Equally credibly, Malcolm suggests that the "ancient hatreds" theory behind Kosovo's conflict - so beloved of our European leaders - is rubbish. Albanians once guarded Orthodox Christian religious sites and when, in the 17th century, an Austrian army invaded Kosovo, Albanians and Serbs fought as allies against it. Serbia's modern-day claim to Kosovo sounds, in retrospect, like so many other familiar demands to rescue lost lands and vulnerable minorities. France could not leave its Algerian colony because of the pieds noirs, Hitler had to "rescue" the Sudetenland Germans from the Czechs. Did not an English queen die with Calais "written" on her heart?
Malcolm reminds us that Kosovo is made up of more than Serbs and Albanians; there have been communities of Vlachs, Gypsies, Circassians and Jews - the latter better treated by the Muslim Ottomans than by the Christian states. When the Serbs did eventually recapture their "lost" land of Kosovo in 1912, they did so with fire and the sword. With foreign journalists largely forbidden to enter Kosovo - familiar story - it was left to a Ukrainian reporter to conclude from the destruction of Albanian villages that "the Serbs in Old Serbia, in their national endeavour to correct data in the ethnographical statistics that are not quite favourable to them, are engaged quite simply in systematic extermination of the Muslim population". The Ukrainian journalist was Lev Bronstein - better known as Leon Trotsky.
Wounded Montenegrins told the English traveller Edith Durham that "we have not left a nose on an Albanian up there".
Within a year 25,000 Albanians had been slaughtered. "Houses and whole villages reduced to ashes, unarmed and innocent populations massacred," con cluded an enquiry by the Carnegie Endowment. Almost the same number of Serbs died in their defeated army's trek across the mountains to Albania in 1915. The new post-war Kingdom of Yugoslavia settled more Serbs in Kosovo, confiscating Albanian land and displacing their owners. The Albanian population of twenty-three villages in the upper Drenica - the scene of present-day savagery in Kosovo - were dispossessed in 1935. Albanian families could hold only 0.4 hectares of land. ". . . this is and has been our aim: to make their life impossible," a Serb document admitted, "and in that way to force them to emigrate." Two years later, a member of the Serbian Cultural Club, Vaso Cubrilovic, was recommending "secretly burning down Albanian villages and city quarters". Yugoslavia and Turkey discussed the mass deportation of ethnic Albanians to Turkey.
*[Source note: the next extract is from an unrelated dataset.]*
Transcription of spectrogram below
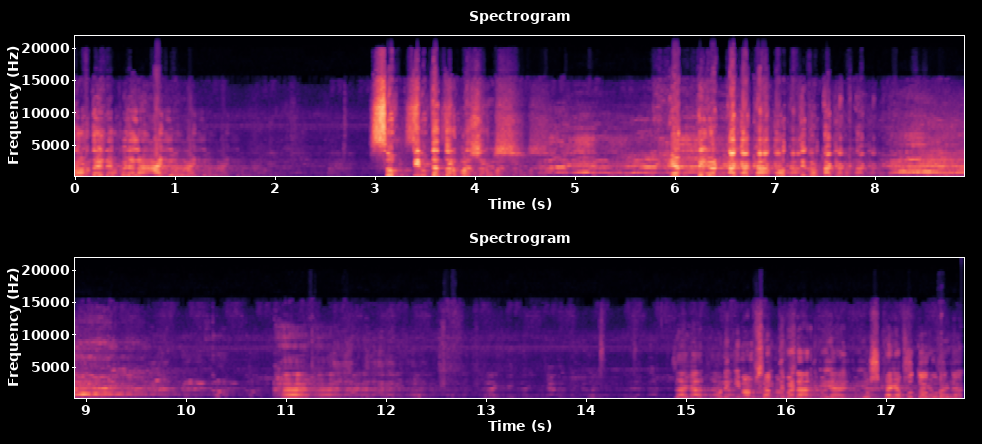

So we know, I suppose, what the Serbs and Albanians are capable of if the comparatively minor "ethnic cleansing" and retaliation of recent weeks gains momentum. Malcolm shrewdly realises at the end of his book that Ibrahim Rugova - the Albanian leader whose moderation has probably doomed him in Kosovo but who is typically the darling of Europe and America - is finished. As usual, we ignored the Albanian demand for the restoration of the autonomy which the Serbs took away in 1989 until now; and today, when the guerrillas of the Kosovo Liberation Army demand independence, we are suddenly keen for the Albanians to have their autonomy back.
Too late. That's the old refrain in the Balkans. We kept the autonomy-demanding Albanians away from the Dayton accords and then, just when autonomy is not enough for them, we all become eager to keep Kosovo inside the Yugoslav Federation. When ordinary Serbs learn to think more rationally and humanely about Kosovo and more critically about some of their national myths, Malcolm concludes, "all the people of Kosovo and Serbia will benefit - not least the Serbs themselves". Too late. Too late.
Robert Fisk is Middle East Correspondent of the London Independent